The CTS thorough multidisciplinary team, which included the psychiatrist, clinician, case manager, pediatrician, treatment parent and Melody, determined that Melody was a victim of complex trauma. Melody had been abused and neglected by her mother, witnessed her mother being physically abused by her Johns, was sexually, physically and emotionally abused by the people for whom she performed sexual acts, emotionally abused by her pimp and bullied by her peers for wetting the bed. In addition, Melody was medically compromised and had not had any health care in over three years. While her behaviors appeared to be symptoms of psychiatric and psychological disorders, we found that in reality, they were symptoms of this trauma and her medical conditions. Complex trauma outcomes refer to the range of clinical symptomology that appears after exposure to trauma. These symptoms extend far beyond Posttraumatic Stress Disorder and manifest themselves in impairment of multiple domains such as a) self-regulatory, attachment, anxiety, and affective disorders in infancy and childhood; (b) addictions, aggression, social helplessness and eating disorders; (c) dissociative, somataform, cardiovascular, metabolic, and immunological disorders; (d) sexual disorders in adolescence and adulthood; and (e) revictimization (Trauma Child Traumatic Stress Network).

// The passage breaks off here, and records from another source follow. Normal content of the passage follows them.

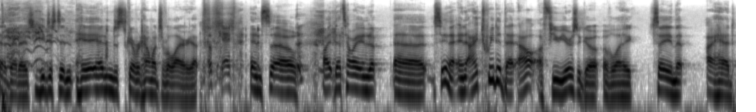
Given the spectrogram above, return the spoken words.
at that age. He just didn't, he hadn't discovered how much of a liar yet. Okay. And so I, that's how I ended up uh, seeing that. And I tweeted that out a few years ago of like saying that I had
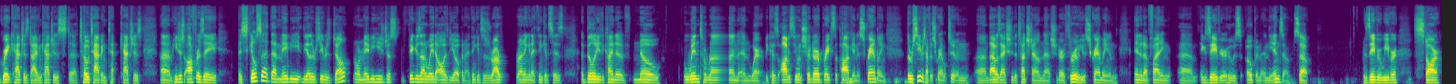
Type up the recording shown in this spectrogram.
great catches, diving catches, uh, toe tapping t- catches. Um, he just offers a a skill set that maybe the other receivers don't, or maybe he just figures out a way to always be open. I think it's his route running, and I think it's his ability to kind of know when to run and where. Because obviously, when Shedeur breaks the pocket and is scrambling, the receivers have to scramble too. And um, that was actually the touchdown that Shedeur threw. He was scrambling and ended up finding um, Xavier, who was open in the end zone. So Xavier Weaver, star.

The treatment team prioritized Melody’s needs and strengths. Due to the fact that Melody was so difficult to engage and ran away on a regular basis, it was more difficult than usual to identify her strengths and to address the first priority, her medical issues. We did see a pattern in her runaway behavior though. She always came back. If she ran away on the weekend she always came back on Monday morning. If she ran during the week she came back before the end of the fourth day because she knows that CTS is able to keep beds open for a youth for only four days after they AWOL. So the treatment team set up all her appointments for her “comeback” day. The treatment parent cleared her calendar for the day so she could be available for Melody. She welcomed her “home.” This continued for three months until Melody stopped running away.
Once Melody was more accessible, the team began to address the treatment and medical priorities. As her blood sugars stabilized so did her mood swings and bed wetting. Medication cleared her other medical conditions. We enrolled her in school. As Melody become more physically stable we began her psychotherapy. We facilitated Melody’s participation in a journaling program, she joined the drill team, she took dance lessons and she went to yoga. Progress in therapy was slow because there were too many things that Melody did not want to relive or remember. CTS clinicians are experts in interventions with youth who have been traumatized so the clinician took cues from Melody as to how much she could tolerate.
Melody is going to be discharged from CTS soon. She has received her GED, scoring 720 out of a possible maximum of 800. Melody has been accepted to the police academy. She has been in contact with the agency where her daughter has been placed in an attempt to regain custody. Melody is focused, happy and hopeful for her future as well as her daughter’s.